Key words: Challenges, implementation problems, contextual understanding, distributional issues, judgment and decision making, system analysis, technology and sustainability trade-offs, policy.

Invited Speakers

Keynote speaker

Portrait Jim Skea. Photo.

Jim Skea

Jim is Professor of Sustainable Energy at Imperial College London with research interests in energy, climate change and technological innovation. He is Co-Chair of IPCC Working Group III. He was Research Director of the UK Energy Research Centre 2004-12 and Director of the Policy Studies Institute 1998-2004. He was a member of the UK Committee on Climate Change from 2008 until 2018, and currently chairs Scotland’s Just Transition Commission.
Photo of Julia Leventon

Julia Leventon

Julia is a Professor in Sustainability Science at the Global Change Research Institute of the Czech Academy of Sciences, where she is the head of the Department of Human Dimensions. Her research interests are in systems transformation for sustainability. Her transdisciplinary work bridges topics of climate change and biodiversity loss. Recent projects have engaged with food, energy and textiles systems. She has recently started as a coordinating lead author to the IPBES Transformative Change assessment.
Coordinator Kristina Jönsson. Photo.

Kristina Jönsson

Kristina Jönsson is Associate Professor at the Department of Political Science at Lund University with research interests in international cooperation in the broad field of development focusing on governance issues, policy processes and global-local linkages. Current research deal with transformative partnerships and implementation of the United Nations 2030 Agenda and the Sustainable Development Goals. She is the coordinator of Lund University Agenda 2030 Graduate School.

Panel moderator

Photo of Per Mickwitz

Per Mickwitz

Per is Professor of Environmental Policy and Pro Vice-Chancellor for research, sustainability and campus development. His research has focused on environmental and sustainability policy, how politics can be evaluated and how innovations occur. Per will give the welcome speech and set the scene for the day, as well as leading the discussion in final panel.

Conference Moderator

Photo of Vasna Ramasar

Vasna Ramasar

Vasna is Associate Senior Lecturer in the Division of Human Ecology with her work framed within the broad field of critical political ecology and seeking to bring an interdisciplinary perspective to questions of development and sustainability. Recently her research is focused on the politics of scale within development and environmental governance in the areas of the energy crisis, health and the environment and water. Vasna will guide us through the day and lead the Q&A during the Keynotes.

The scientific contributions will be evaluated by a scientific committee, with members from the Lund University Research Board, the Sustainability Forum steering committee, and researchers at Lund University. 

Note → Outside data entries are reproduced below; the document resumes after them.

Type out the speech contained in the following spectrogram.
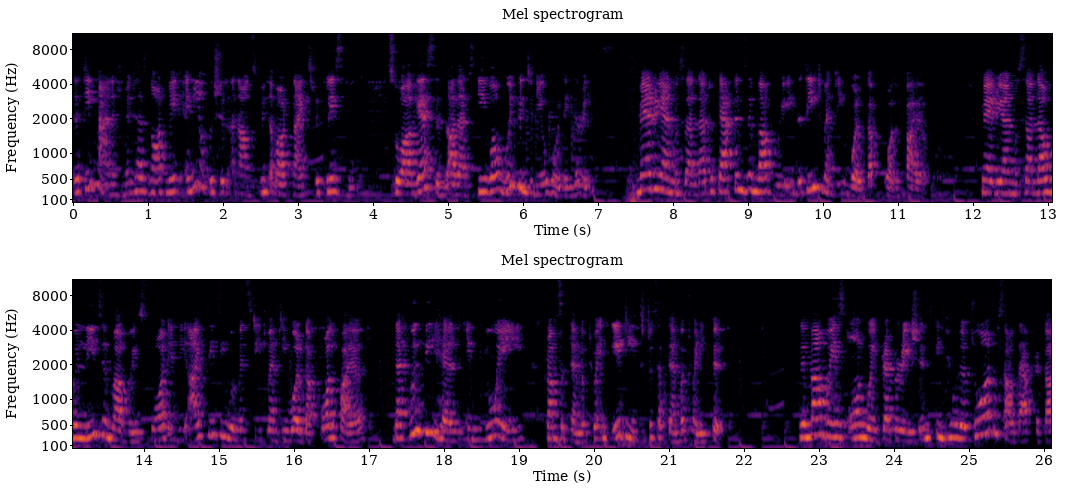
the team management has not made any official announcement about Knight's replacement, so our guesses are that Sciver will continue holding the reins. Maryanne Musonda to captain Zimbabwe in the T20 World Cup qualifier. Maryanne Musonda will lead Zimbabwe's squad in the ICC Women's T20 World Cup qualifier that will be held in UAE from September 18th to September 25th. Zimbabwe's ongoing preparations include a tour to South Africa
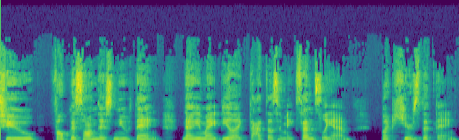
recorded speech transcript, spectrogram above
to focus on this new thing? Now you might be like, that doesn't make sense, Leanne. But here's the thing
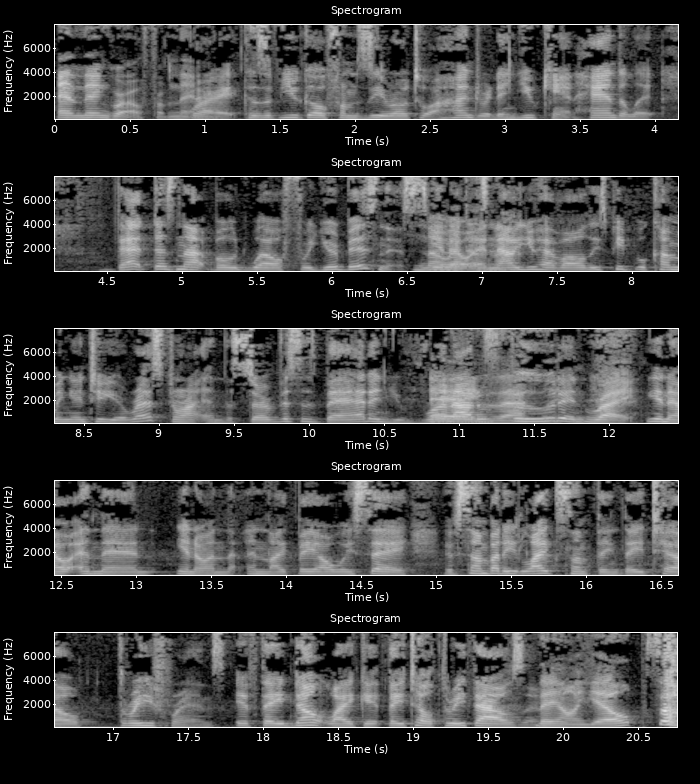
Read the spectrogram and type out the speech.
and then grow from there. Right. Because if you go from zero to a 100 and you can't handle it, that does not bode well for your business. No, you know, and now you have all these people coming into your restaurant and the service is bad and you've run out of food and Right. you know, and then, you know, and and like they always say, if somebody likes something, they tell three friends. If they don't like it, they tell 3,000. They on Yelp so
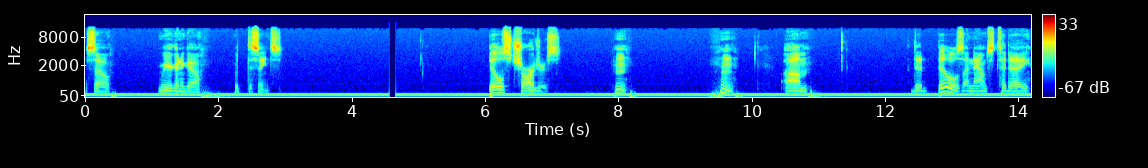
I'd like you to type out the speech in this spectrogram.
So, we're gonna go with the Saints. Bills Chargers. Hmm. Hmm. Um the Bills announced today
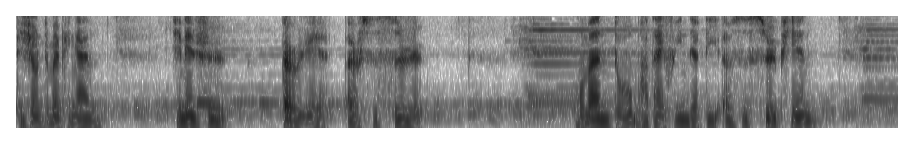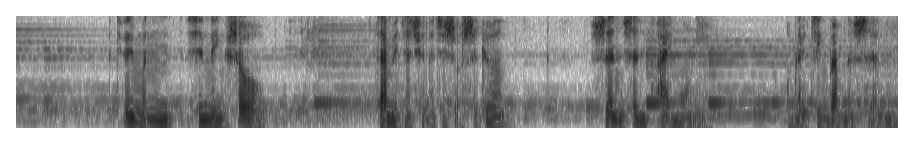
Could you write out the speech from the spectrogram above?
弟兄姊妹平安，今天是二月二十四日，我们读马太福音的第二十四篇。今天我们先领受赞美之泉的这首诗歌，深深爱慕你。我们来敬拜我们的神。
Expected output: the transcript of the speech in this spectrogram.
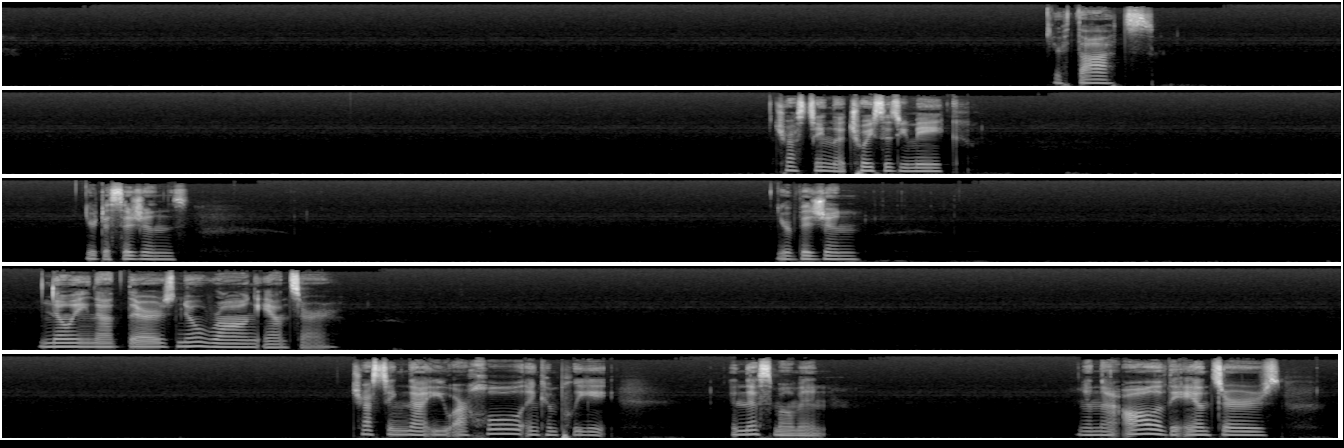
Your thoughts. Trusting the choices you make, your decisions. Your vision. Knowing that there's no wrong answer. Trusting that you are whole and complete in this moment, and that all of the answers,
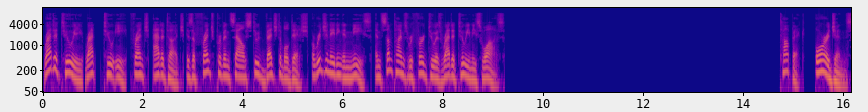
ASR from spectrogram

  • Anna Meeuwisse, Professor, School of Social Work
  • Agnes Andersson Djurfeldt, Professor, Department of Human Geography
  • Ellen Hillbom, Professor, Department of Economic History
  • Heiner Linke, Professor, Department of Physics
  • Henrik Thorén, Researcher, Department of Philosophy
  • Johannes Persson, Professor, Department of Philosophy 
  • Lars J Nilsson, Professor, Department of Technology and Society
  • Susanne Arvidsson, Associate Professor, Department of Business and Administration

The conference is organised by the Research Board in collaboration with the Sustainability Forum at Lund University.

  • Anna Meeuwisse, Professor, School of Social Work
  • Heiner Linke, Professor, Department of Physics
  • Johannes Persson, Professor, Department of Philosophy 
  • Susanne Arvidsson, Associate Professor, Deparment of Business and Administration
  • Cerina Wittbom, Research Coordinator, Sustainability Forum

Register to the conference

Registration closed. 

Time for the event

2 May 2022 08:30 to 16:30


Scandic Star Hotel, Lund

Target group

The conference is aimed at researchers associated with Lund University, as well as other researchers, stakeholders, and students who wish to join the discussions and share their views and learn more about research conducted at Lund University.




cerina [dot] wittbom [at] cec [dot] lu [dot] se